I strongly recommend this book for suspense seekers, you will definitely be entertained. Revealed through the eyes and voice of Ethan, who deals with the strange and gruesome occurrences that he, and six other companions, experience in Aokigahara Jukai – the Sea of Trees, or better known in Japan as the place to go, to commit suicide.
Suicide Forest -It’s an intriguing title and it only gets better-Jeremy Bates wrote a vivid novel, and pulls the reader into the world under the trees, a woven canopy of twisted boughs and an imaginative macabre forest.
The protagonist’s back story unfolds nicely with bits and pieces of his experiences as an English teacher in Japan. The tension picks up quick, and the companions roll from one ordeal to another, in a well-paced sequence of events, responding to each tribulation in creative ways. They all react with their own voice and tone, bringing an added dimension to the storyline. Throughout the book there is a true sense of place, and of cultural backgrounds with the descriptions of the music, food and drinking customs, and boundaries in relationships-all defining our humanity. The differences between the characters, as well as their common threads, are exposed.
The cast of characters begins with Ethan and his girlfriend Melinda, both English teachers in a foreign country. Her friend John Scott, an American soldier, tags along. Also another teacher and Ethan’s co-worker Neil, and Tomo a young Psychology major-they then meet up with two new acquaintances, Ben and Nina, who are Israeli. All of them are from different backgrounds and cultures, and they each have their own personal struggles. A common theme they do share-thoughts about suicide, or at least about death, for various individual reasons. The seven companions hike into the woods following lifelines of ribbons, and set out to camp for a night. Not everyone comes out.
They deal with the situations that arise, until you are led to think there is no place to turn-or hope left. But Ethan finds a way. I don’t want to give anything away but an unexpected turn leads the reader into a shocking end…
I never saw it coming. I believe, humans are the worst monsters. You have to read the book to understand… As a reader, I finished the story satisfied, with lingering thoughts about the situation the book presented. I am always happy reading a story that makes me think and learn new things, and Jeremy Bates did an excellent job of sharing his added flavor to the story, with his own experiences in travel, and obvious research. I strongly recommend this book for suspense seekers, you will definitely be entertained.
About The Reviewer
Elisabeth Zguta is an advocate for Independent authors and publishers and encourages all writers to learn the skills needed for today’s book markets and to keep in touch with the new technologies.
She is curious and always wants to know more about everything, and her attention goes to many places and topics. She considers herself a life learner, not only because of the courses she takes but also from the knowledge gained through life experiences. Nothing brings her more satisfaction than reading something new that sparks her imagination or connecting with other people regarding a topic. She is an Indie Author of supernatural, thriller suspense novels and writes blog posts.

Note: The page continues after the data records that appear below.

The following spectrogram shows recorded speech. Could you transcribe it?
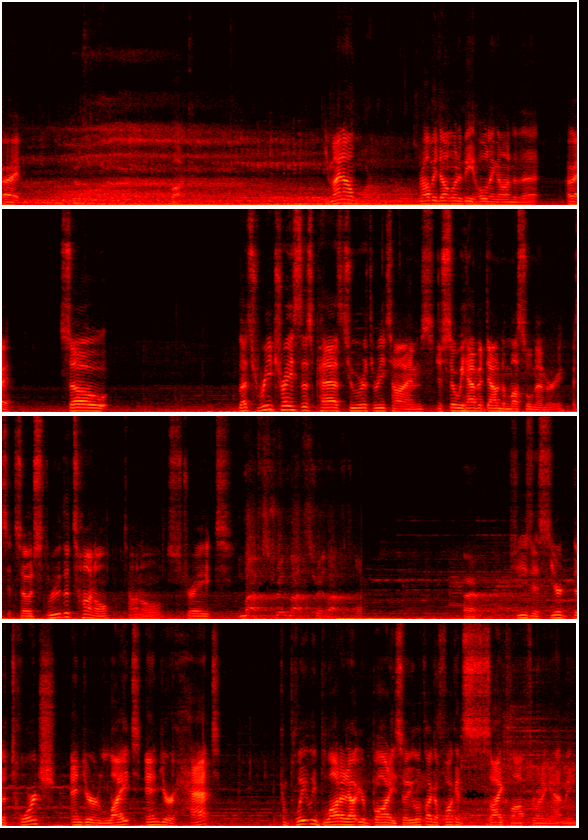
Alright. Fuck. You might not. Probably don't want to be holding on to that. Okay. So. Let's retrace this path two or three times, just so we have it down to muscle memory. Is it- So it's through the tunnel. Tunnel, straight. Left, straight left, straight left. Alright. Jesus, your the torch and your light and your hat completely blotted out your body, so you look like a fucking cyclops running at me.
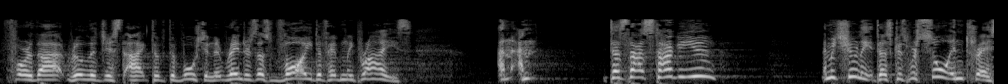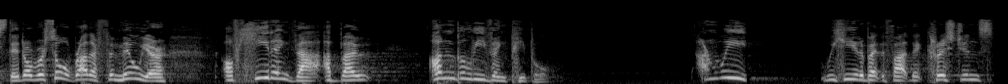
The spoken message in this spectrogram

Learn more about Elisabeth and her work at http://ezindiepublishing.com/